The Second String Quartet (1959) follows this style even further so that each of the four instrumental parts are distinctly independent from one another, each carrying its own "persona" made up of specific intervalic structures, textures, tempi, or articulations. The Third String Quartet (1971) is instead made up of two contrasting duos sharing ten unequally divided movements (the violin I/cello group plays four movements, the violin II/viola group plays the remaining six) in a way that the duos constantly overlap. Silences between movements are employed only in order to bring the opposing duo to the fore. Again, Carter strictly assigns certain musical attributes to each duo, delighting in setting the two in clear contrast.
Also composed in this period are the Double Concerto for Harpsichord and Piano (1961) and the Concerto for Orchestra (1969). The Double Concerto assigns a separate chamber orchestra to each soloist, while the Concerto for Orchestra consists of four separate ensembles using four distinct styles of music. Both works exploit the small scale tactics of the string quartets in a much larger and timbrally and texturally diverse ensemble, adding an even more complex and intense aspect to Carter's stylistic traits.
Three important vocal works between the years of 1975 and 1981 bring a level of "humanism" and a touch of lyricism back to Carterís writing, though the overall techniques of composition remain very much in tact. This triptych of chamber cantatasóA Mirror on Which to Dwell for soprano (1975), Syringa for mezzo (1978), and In Sleep, In Thunder for tenor (1981)óis often thought of as contrasting compositional period, although this analysis ignores several significant instrumental works such as A Symphony of Three Orchestras (1976) and the Duo for Violin and Piano (1974).

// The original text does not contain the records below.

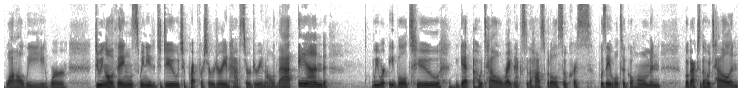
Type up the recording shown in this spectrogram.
while we were doing all the things we needed to do to prep for surgery and have surgery and all of that. And we were able to get a hotel right next to the hospital. So Chris was able to go home and go back to the hotel and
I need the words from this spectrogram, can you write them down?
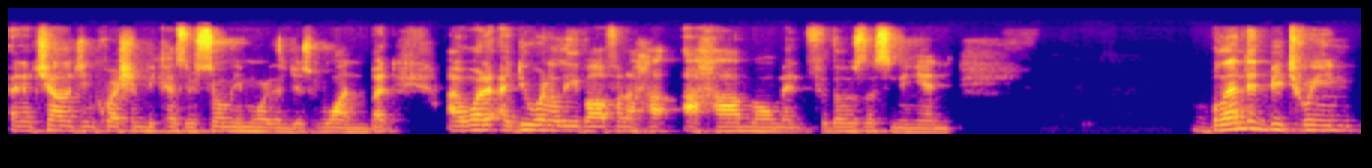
and a challenging question because there's so many more than just one. But I want I do want to leave off on a aha, aha moment for those listening in. Blended between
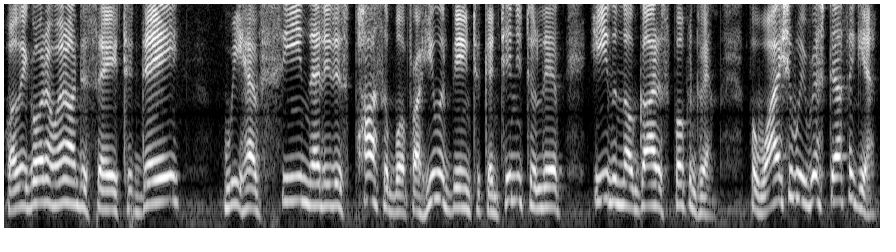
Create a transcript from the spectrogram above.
well, they go on, went on to say, "Today we have seen that it is possible for a human being to continue to live even though God has spoken to him. But why should we risk death again?"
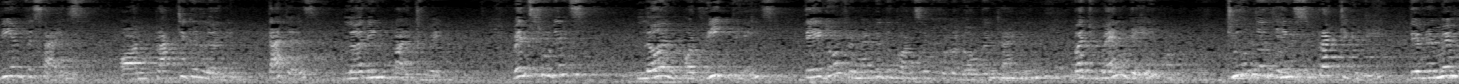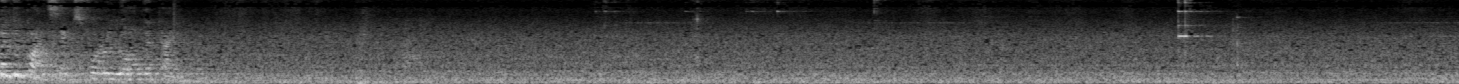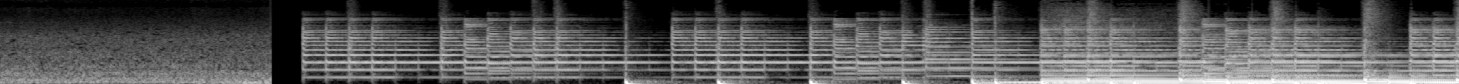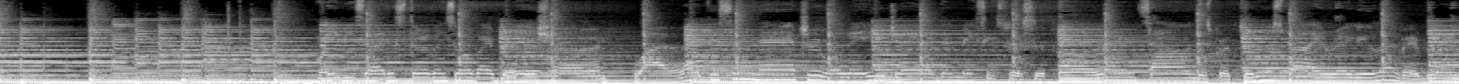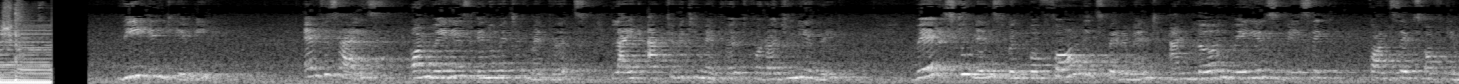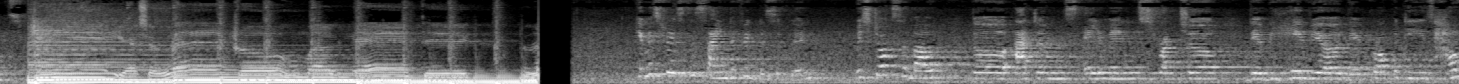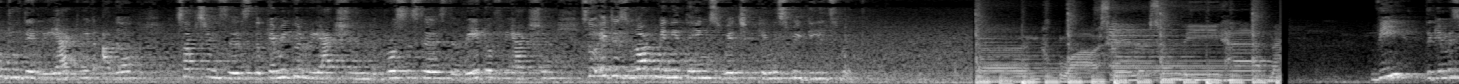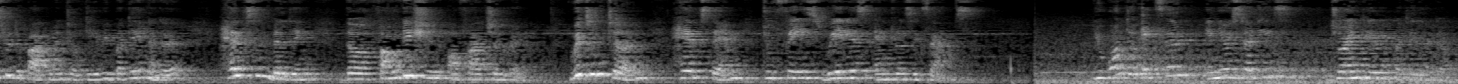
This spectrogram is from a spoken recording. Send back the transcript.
We emphasize on practical learning, that is, learning by doing. When students learn or read things, they don't remember the concept for a longer time. But when they do the things practically, they remember the concepts for a longer time. Or vibration While light is a natural agent That makes things visible and sound is produced by regular vibration We in DAV emphasize on various innovative methods like activity method for Rajuniya grade, where students will perform the experiment and learn various basic concepts of chemistry. G as electromagnetic which talks about the atoms, elements, structure, their behavior, their properties, how do they react with other substances, the chemical reaction, the processes, the rate of reaction. So it is not many things which chemistry deals with. We, the chemistry department of DAV Patel Nagar, helps in building the foundation of our children, which in turn helps them to face various entrance exams. You want to excel in your studies? Join DAV Patel.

The last 10 years have found Elliott Carter still at the height of his career, with no signs of a slowing output. A Fourth String Quartet (1986), a Violin Concerto (1990), and Partita (1993), and a wide range of new, virtuosic pieces for small ensembles or unaccompanied solo instruments have solidified Carterís monumental place in music history.